Task brief:
Omit the pictures, then write out every entry exactly as it reads.

·····

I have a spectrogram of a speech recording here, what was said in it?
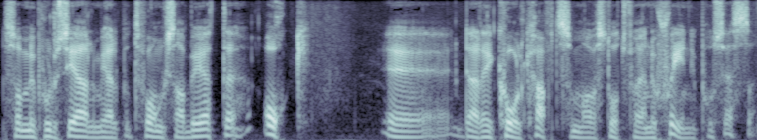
som är producerade med hjälp av tvångsarbete och eh, där det är kolkraft som har stått för energin i processen.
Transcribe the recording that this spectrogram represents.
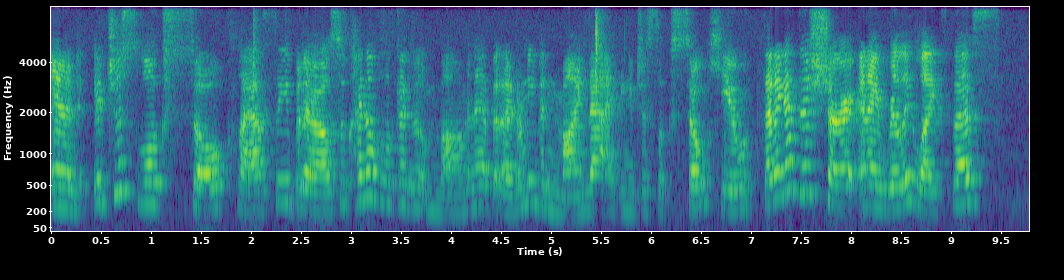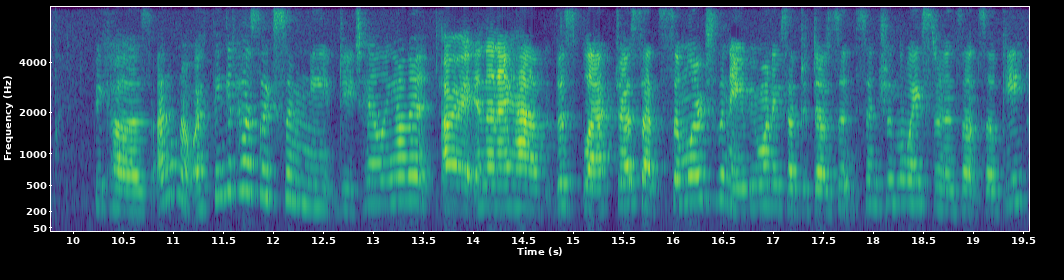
and it just looks so classy, but I also kind of look like a mom in it, but I don't even mind that. I think it just looks so cute. Then I got this shirt, and I really like this because, I don't know, I think it has like some neat detailing on it. Alright, and then I have this black dress that's similar to the navy one, except it doesn't cinch in the waist and it's not silky,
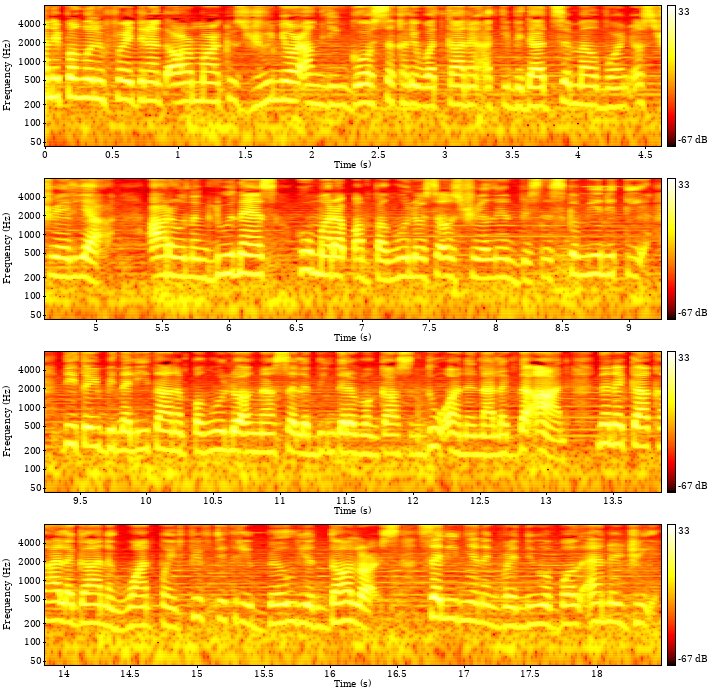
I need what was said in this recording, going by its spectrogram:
ni Pangulong Ferdinand R. Marcos Jr. ang linggo sa kaliwat ka ng aktibidad sa Melbourne, Australia. Araw ng lunes, humarap ang Pangulo sa Australian business community. Dito ibinalita ng Pangulo ang nasa labing dalawang kasunduan na nalagdaan na nagkakahalaga ng 1.53 billion dollars sa linya ng renewable energy,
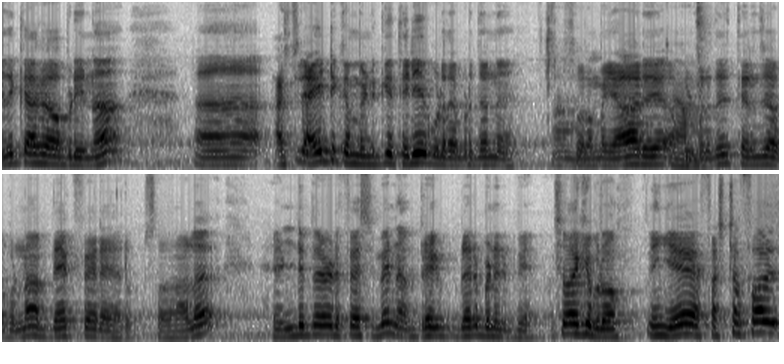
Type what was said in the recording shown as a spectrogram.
எதுக்காக அப்படின்னா ஆக்சுவலி ஐடி கம்பெனிக்கு தெரியக்கூடாது அப்படி தானே ஸோ நம்ம யார் அப்படின்றது தெரிஞ்ச அப்படின்னா பேக் ஃபேர் ஆயிரும். ஸோ அதனால் ரெண்டு பேரோட ஃபேஸுமே நான் பிரேக் பிளர் பண்ணியிருப்பேன் ஸோ ஓகே ப்ரோ நீங்கள் ஃபர்ஸ்ட் ஆஃப் ஆல்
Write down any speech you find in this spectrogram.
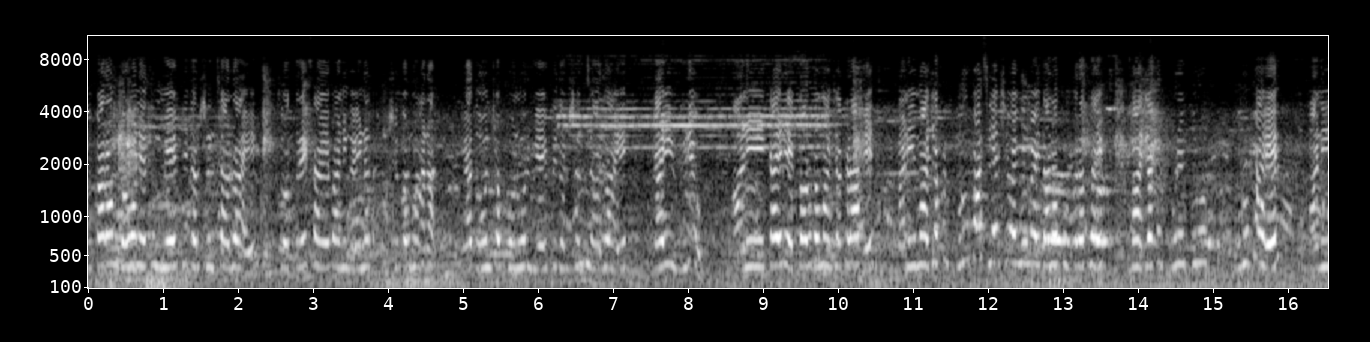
तुकाराम भवन येथून व्ही आय पी दर्शन चालू आहे. सोत्रे साहेब आणि गैनाथ कुशेकर महाराज. या दोनच्या फोनवर व्ही आय पी दर्शन चालू आहे. काही व्हिडिओ आणि काही रेकॉर्ड माझ्याकडे आहेत. आणि माझ्याकडे प्रूफ असल्याशिवाय मी मैदानात उतरत नाही. माझ्याकडे पुरेपूर प्रूफ आहेत. आणि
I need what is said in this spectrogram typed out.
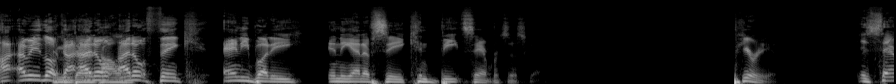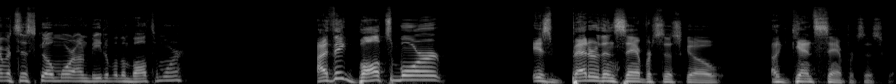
I, I mean, look, I, I don't, Holland. I don't think anybody in the NFC can beat San Francisco. Period. Is San Francisco more unbeatable than Baltimore? I think Baltimore is better than San Francisco against San Francisco.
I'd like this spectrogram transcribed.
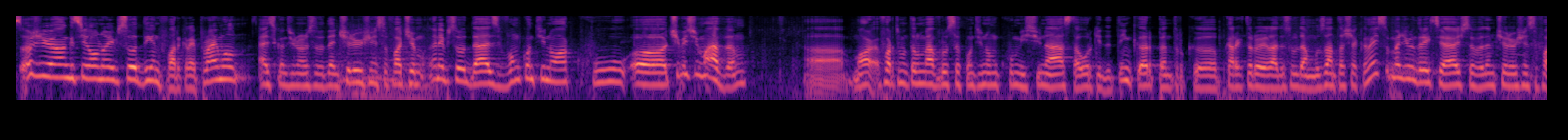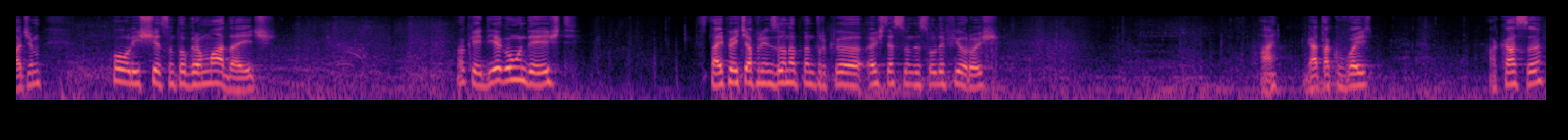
Sau și eu am găsit la un nou episod din Far Cry Primal. Hai să continuăm să vedem ce reușim să facem în episodul de azi. Vom continua cu uh, ce misiuni mai avem. Uh, foarte multă lume a vrut să continuăm cu misiunea asta, Urchi de Tinker, pentru că caracterul era destul de amuzant, așa că hai să mergem în direcția aia și să vedem ce reușim să facem. Holy shit, sunt o grămadă aici. Ok, Diego, unde ești? Stai pe aici prin zonă pentru că ăștia sunt destul de fioroși. Hai, gata cu voi. Acasă.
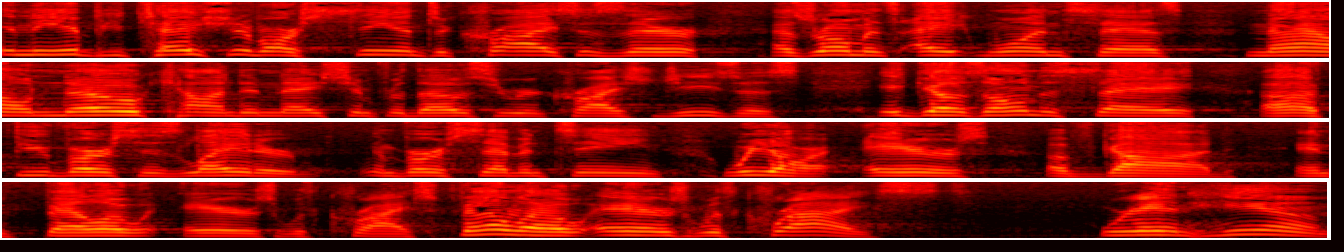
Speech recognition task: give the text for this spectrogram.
in the imputation of our sin to Christ is there, as Romans 8 1 says, now no condemnation for those who are in Christ Jesus. It goes on to say uh, a few verses later, in verse 17, we are heirs of God and fellow heirs with Christ. Fellow heirs with Christ. We're in Him.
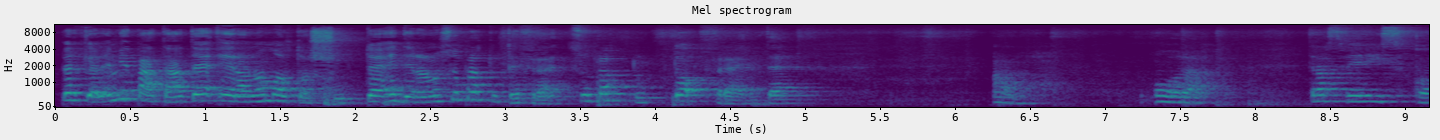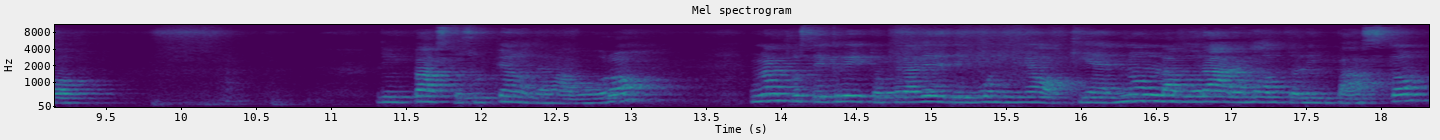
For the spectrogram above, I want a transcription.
perché le mie patate erano molto asciutte ed erano soprattutto fredde, soprattutto fredde. allora ora trasferisco l'impasto sul piano da lavoro. Un altro segreto per avere dei buoni gnocchi è non lavorare molto l'impasto,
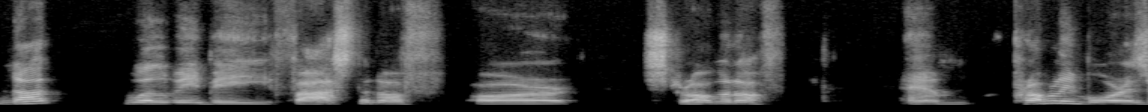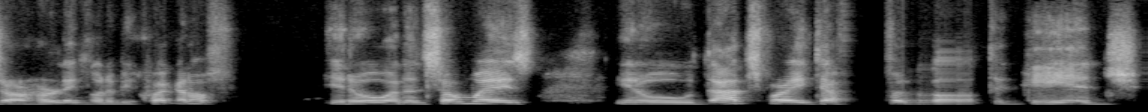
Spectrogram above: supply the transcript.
not will we be fast enough or strong enough. Um, probably more is our hurling going to be quick enough, you know. And in some ways, you know, that's very difficult to gauge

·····

Task output:
I have a spectrogram of a speech recording here, what was said in it?
som är producerade med hjälp av tvångsarbete och eh, där det är kolkraft som har stått för energin i processen.
Transcribe the recording that this spectrogram represents.
and it just looks so classy, but I also kind of look like a mom in it, but I don't even mind that. I think it just looks so cute. Then I got this shirt, and I really like this because, I don't know, I think it has like some neat detailing on it. Alright, and then I have this black dress that's similar to the navy one, except it doesn't cinch in the waist and it's not silky,
I need what was said in this recording, going by its spectrogram:
ni Pangulong Ferdinand R. Marcos Jr. ang linggo sa kaliwat ka ng aktibidad sa Melbourne, Australia. Araw ng lunes, humarap ang Pangulo sa Australian business community. Dito ibinalita ng Pangulo ang nasa labing dalawang kasunduan na nalagdaan na nagkakahalaga ng 1.53 billion dollars sa linya ng renewable energy,
Type what was said in the recording shown as a spectrogram.
எதுக்காக அப்படின்னா ஆக்சுவலி ஐடி கம்பெனிக்கு தெரியக்கூடாது அப்படி தானே ஸோ நம்ம யார் அப்படின்றது தெரிஞ்ச அப்படின்னா பேக் ஃபேர் ஆயிரும். ஸோ அதனால் ரெண்டு பேரோட ஃபேஸுமே நான் பிரேக் பிளர் பண்ணியிருப்பேன் ஸோ ஓகே ப்ரோ நீங்கள் ஃபர்ஸ்ட் ஆஃப் ஆல்
Write down any speech you find in this spectrogram.
तुकाराम भवन येथून व्ही आय पी दर्शन चालू आहे. सोत्रे साहेब आणि गैनाथ कुशेकर महाराज. या दोनच्या फोनवर व्ही आय पी दर्शन चालू आहे. काही व्हिडिओ आणि काही रेकॉर्ड माझ्याकडे आहेत. आणि माझ्याकडे प्रूफ असल्याशिवाय मी मैदानात उतरत नाही. माझ्याकडे पुरेपूर प्रूफ आहेत. आणि
I need what is said in this spectrogram typed out.
I, I mean, look, I, I don't, Holland. I don't think anybody in the NFC can beat San Francisco. Period. Is San Francisco more unbeatable than Baltimore? I think Baltimore is better than San Francisco against San Francisco.
I'd like this spectrogram transcribed.
Sau și eu am găsit la un nou episod din Far Cry Primal. Hai să continuăm să vedem ce reușim să facem în episodul de azi. Vom continua cu uh, ce misiuni mai avem. Uh, foarte multă lume a vrut să continuăm cu misiunea asta, Urchi de Tinker, pentru că caracterul era destul de amuzant, așa că hai să mergem în direcția aia și să vedem ce reușim să facem. Holy shit, sunt o grămadă aici. Ok, Diego, unde ești? Stai pe aici prin zonă pentru că ăștia sunt destul de fioroși. Hai, gata cu voi. Acasă.
Speech recognition task: give the text for this spectrogram.
in the imputation of our sin to Christ is there, as Romans 8 1 says, now no condemnation for those who are in Christ Jesus. It goes on to say uh, a few verses later, in verse 17, we are heirs of God and fellow heirs with Christ. Fellow heirs with Christ. We're in Him.
For the spectrogram above, I want a transcription.
perché le mie patate erano molto asciutte ed erano soprattutto fredde, soprattutto fredde. allora ora trasferisco l'impasto sul piano da lavoro. Un altro segreto per avere dei buoni gnocchi è non lavorare molto l'impasto,
Spectrogram above: supply the transcript.
not will we be fast enough or strong enough. Um, probably more is our hurling going to be quick enough, you know. And in some ways, you know, that's very difficult to gauge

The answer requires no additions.